All the lines below need retyping exactly, apart from the images.

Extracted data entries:
-=-=-=-=-

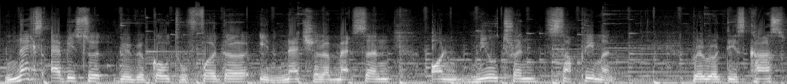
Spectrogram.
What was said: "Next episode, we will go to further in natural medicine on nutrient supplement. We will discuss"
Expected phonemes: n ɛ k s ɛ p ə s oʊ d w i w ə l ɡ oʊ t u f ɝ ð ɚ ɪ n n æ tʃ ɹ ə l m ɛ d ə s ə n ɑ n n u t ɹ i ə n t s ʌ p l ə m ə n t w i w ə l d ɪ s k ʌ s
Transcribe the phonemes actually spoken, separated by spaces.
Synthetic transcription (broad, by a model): n ɛ k s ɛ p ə s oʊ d w i w ə l ɡ oʊ t u f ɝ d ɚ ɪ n n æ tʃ ə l m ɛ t s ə n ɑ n n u t ɹ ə n s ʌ p l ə m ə n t w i w ə l d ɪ s k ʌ s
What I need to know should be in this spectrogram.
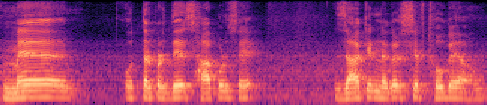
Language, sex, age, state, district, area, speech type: Urdu, male, 45-60, Uttar Pradesh, Gautam Buddha Nagar, urban, spontaneous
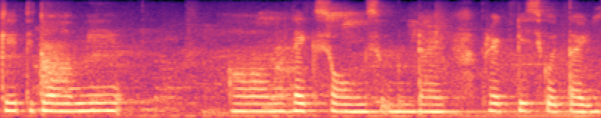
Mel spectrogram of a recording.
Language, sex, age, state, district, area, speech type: Goan Konkani, female, 18-30, Goa, Sanguem, rural, spontaneous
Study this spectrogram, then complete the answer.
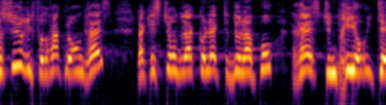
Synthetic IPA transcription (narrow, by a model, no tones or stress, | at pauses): ɛ̃syːʁilfod̪ʁakəɑ̃ɡʁɛslakʲɛst̪jɔ̃d̪əlakɔlɛk̚t̪d̪əlɛ̃poʁɛst̪ynpχijɔʁit̪e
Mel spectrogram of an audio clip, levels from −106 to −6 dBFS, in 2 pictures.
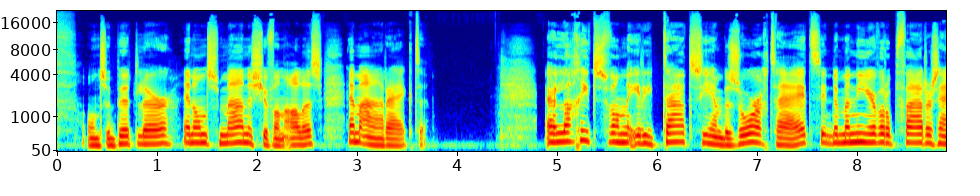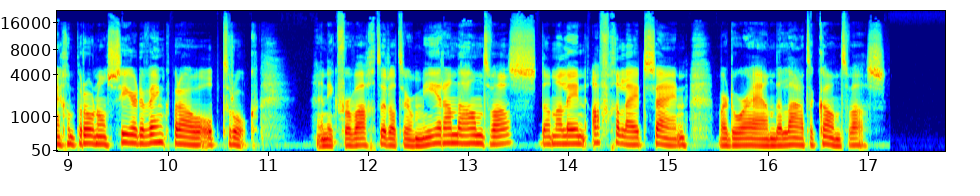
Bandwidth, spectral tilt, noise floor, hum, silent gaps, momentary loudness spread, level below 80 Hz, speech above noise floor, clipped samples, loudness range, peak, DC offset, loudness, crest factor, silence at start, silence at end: over 20 kHz; -5.5 dB/octave; -82 dBFS; none; none; 8 LU; -64 dBFS; 63 dB; under 0.1%; 3 LU; -4 dBFS; under 0.1%; -20 LUFS; 16 dB; 0 s; 0.65 s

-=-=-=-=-

> [Your response]:
Spectrogram.
What was said: "Next episode, we will go to further in natural medicine on nutrient supplement. We will discuss"
Expected phonemes: n ɛ k s ɛ p ə s oʊ d w i w ə l ɡ oʊ t u f ɝ ð ɚ ɪ n n æ tʃ ɹ ə l m ɛ d ə s ə n ɑ n n u t ɹ i ə n t s ʌ p l ə m ə n t w i w ə l d ɪ s k ʌ s
Transcribe the phonemes actually spoken, separated by spaces.
Synthetic transcription (broad, by a model): n ɛ k s ɛ p ə s oʊ d w i w ə l ɡ oʊ t u f ɝ d ɚ ɪ n n æ tʃ ə l m ɛ t s ə n ɑ n n u t ɹ ə n s ʌ p l ə m ə n t w i w ə l d ɪ s k ʌ s
What I need to know should be in this spectrogram.
Language, sex, age, state, district, area, speech type: Urdu, male, 45-60, Uttar Pradesh, Gautam Buddha Nagar, urban, spontaneous
Mel spectrogram of a recording.
Language, sex, age, state, district, area, speech type: Goan Konkani, female, 18-30, Goa, Sanguem, rural, spontaneous
Study this spectrogram, then complete the answer.
Synthetic IPA transcription (narrow, by a model, no tones or stress, | at pauses): ɛ̃syːʁilfod̪ʁakəɑ̃ɡʁɛslakʲɛst̪jɔ̃d̪əlakɔlɛk̚t̪d̪əlɛ̃poʁɛst̪ynpχijɔʁit̪e
Mel spectrogram of an audio clip, levels from −106 to −6 dBFS, in 2 pictures.
Bandwidth, spectral tilt, noise floor, hum, silent gaps, momentary loudness spread, level below 80 Hz, speech above noise floor, clipped samples, loudness range, peak, DC offset, loudness, crest factor, silence at start, silence at end: over 20 kHz; -5.5 dB/octave; -82 dBFS; none; none; 8 LU; -64 dBFS; 63 dB; under 0.1%; 3 LU; -4 dBFS; under 0.1%; -20 LUFS; 16 dB; 0 s; 0.65 s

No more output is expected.